For our two sons’ most recent birthdays, we decided to scrap hosting a shindig and go with a “family” birthday party instead. We don’t have any relatives whom live close by, but we are lucky in that various family members have traveled from Texas or Alaska to join us in celebrating our children’s birthdays each year.

For my youngest son’s third birthday, we made a dinner reservation at our favorite downtown joint, and they seated us in an area that was private yet open to the restaurant. My in-laws were visiting, so we had a festive number of people around the table. We devoured a custom Minion cake (what else), and the adults enjoyed margaritas during the delicious dinner.

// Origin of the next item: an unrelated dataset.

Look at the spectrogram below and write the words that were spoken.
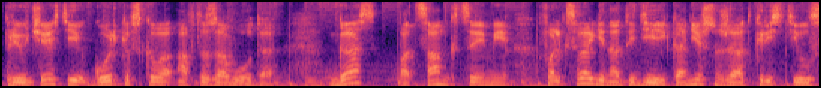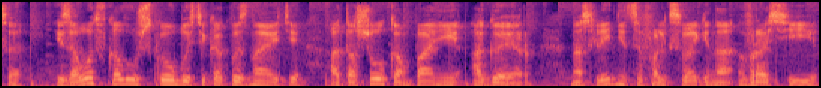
при участии Горьковского автозавода. ГАЗ под санкциями, Volkswagen от идеи, конечно же, открестился. И завод в Калужской области, как вы знаете, отошел компании АГР, наследнице Volkswagen в России.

Following our meal, we headed down to the waterfront to load onto a boat for a sunset family cruise. We saw dolphins, some lightning (eek!) and enjoyed the tranquility of cruising around a river at dusk.

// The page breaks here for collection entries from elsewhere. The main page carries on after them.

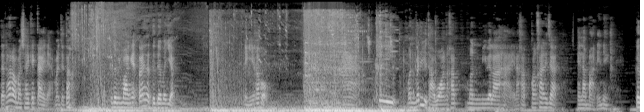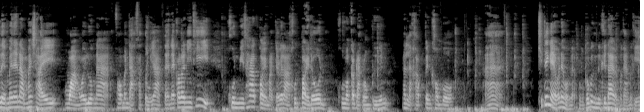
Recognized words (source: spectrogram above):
แต่ถ้าเรามาใช้ไกลๆเนี่ย มันจะต้องมันจะเป็นวางเงี้ยต้องให้ศัตรูเดินมาเหยียบ อย่างนี้ครับผมอ่าคือมันไม่ได้อยู่ถาวรนะครับ มันมีเวลาหายนะครับ ค่อนข้างที่จะใช้ลำบากนิดนึงก็เลยไม่แนะนำให้ใช้วางไว้ล่วงหน้า เพราะมันดักศัตรูยาก แต่ในกรณีที่คุณมีท่าต่อยหมัดจะเวลาคุณต่อยโดน คุณวางกับดักลงพื้นนั่นแหละครับ เป็นคอมโบ อ่า คิดได้ไงวะเนี่ยผมเนี่ยผมก็เพิ่งนึกขึ้นได้เหมือนกันเมื่อกี้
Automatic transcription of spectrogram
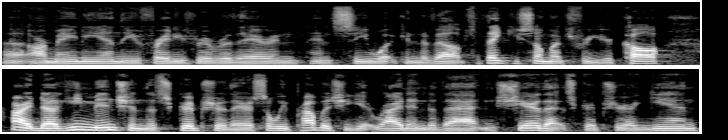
uh, Armenia and the Euphrates River there and, and see what can develop. So thank you so much for your call. All right, Doug, he mentioned the scripture there, so we probably should get right into that and share that scripture again.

We took a similar approach for my oldest son’s fifth birthday last month. I asked him what he wanted to do, and in his direct nature, he told me exactly what he wanted—to visit the zoo, eat at a particular restaurant and go to the beach. Our family dedicated the entire weekend to his birthday. On Saturday, we spent the good part of the day at the zoo, riding the train, attempting to pet stingrays as they glided by and walking through the butterfly garden.

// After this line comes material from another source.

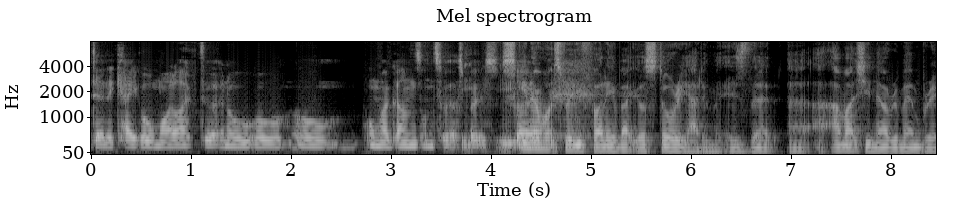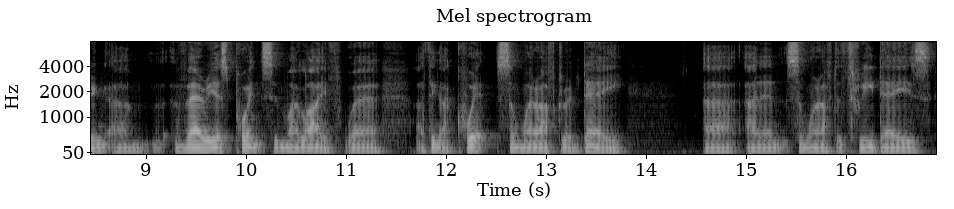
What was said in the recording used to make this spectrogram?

The following day, his actual birthday, he opened presents and ate cake mid-day, and then we headed to a casual beachside eatery that evening. The weather was blustery, but we were able to dine outdoors sitting under an overhang, while the kids climbed on a playscape in the sand, and waves broke in the background. Following a low stress dinner, we walked a few hundred feet to the beach. The weather was so uncharacteristically windy and chilly that we lasted about five minutes on the shore—enough time to shriek in the frigid air—while the kids dipped their toes into the tidal pools, and the sun melted down into the horizon.

We bundled ourselves up in towels, sprinted to the car and found satisfaction in checking another birthday off the list, the last one in our family for the calendar year. As that crazy weekend wound down, I realized the most important part of a child’s birthday is to simply live in the moment and focus on your child’s happiness. I don’t need a costumed character or twenty sugared-up children to properly celebrate my little one’s big day. Please send my regrets to Giggles the Clown because I see more carefree birthday celebrations in our future…

Aimee Tafreshi is a mother of three young children and former litigator who has contributed to Nameberry.com, Fé Fit and her own blog, aimeetafreshi.com. She also enjoys teaching Zumba in her spare time, seeking out Mexican food dives (in Florida!) and watching Texas football.

Leave a Reply

Fill in your details below or click an icon to log in:

WordPress.com Logo

You are commenting using your WordPress.com account. Log Out / Change )

Twitter picture

You are commenting using your Twitter account. Log Out / Change )

Facebook photo

You are commenting using your Facebook account. Log Out / Change )

Google+ photo

You are commenting using your Google+ account. Log Out / Change )

Connecting to %s